Prodigious US shale oil production is often treated as a threat to deepwater.
Won’t all this oil swamp demand? Many investment banks and government agencies forecasting oil markets feel that it could. The evidence, however, suggests differently. We have contended that the world is short of oil, and this shortage, rather than changes in habits or demographics, is driving decreasing oil consumption in the advanced countries. If the oil supply increases, then any overhang will be quickly absorbed. And that’s what the record shows: US product supplied (effectively, US oil demand) reached 20 mbpd in the last four weeks, up a whopping 1 mbpd (5.3%) from the same period last year. High oil prices have been aggressively suppressing demand in the advanced economies (and, to be fair, in the emerging economies as well). But if prices drop—as gasoline prices did in the US through much of November—demand comes roaring back to life.
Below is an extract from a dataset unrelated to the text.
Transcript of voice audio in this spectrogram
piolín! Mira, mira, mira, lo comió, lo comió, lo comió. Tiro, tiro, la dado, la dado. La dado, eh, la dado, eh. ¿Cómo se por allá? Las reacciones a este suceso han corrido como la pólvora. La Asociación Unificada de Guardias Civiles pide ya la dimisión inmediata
But will it be enough to offset supply growth? Consider: US shales posted a blow-out year to November 2013, rising by 1.3 mbpd (three month average). The Canadians added nearly another 0.7 mbpd, according to the EIA, for North American production growth of an astounding 1.9 mbpd. And Brent oil prices have recently increased by a few dollars to $111 / barrel. In the coming twelve months, substantial production growth is expected. Part of this is fuelled by continued North American unconventionals growth of 1.3 mbpd.
Should we worry? There may be soft patches in the year ahead, but expect any excess supply to rapidly find a home, with prices returning to recent levels in a few months. Shales are no threat to deepwater.
Analysis provided by Steven Kopits, Douglas-Westwood, New York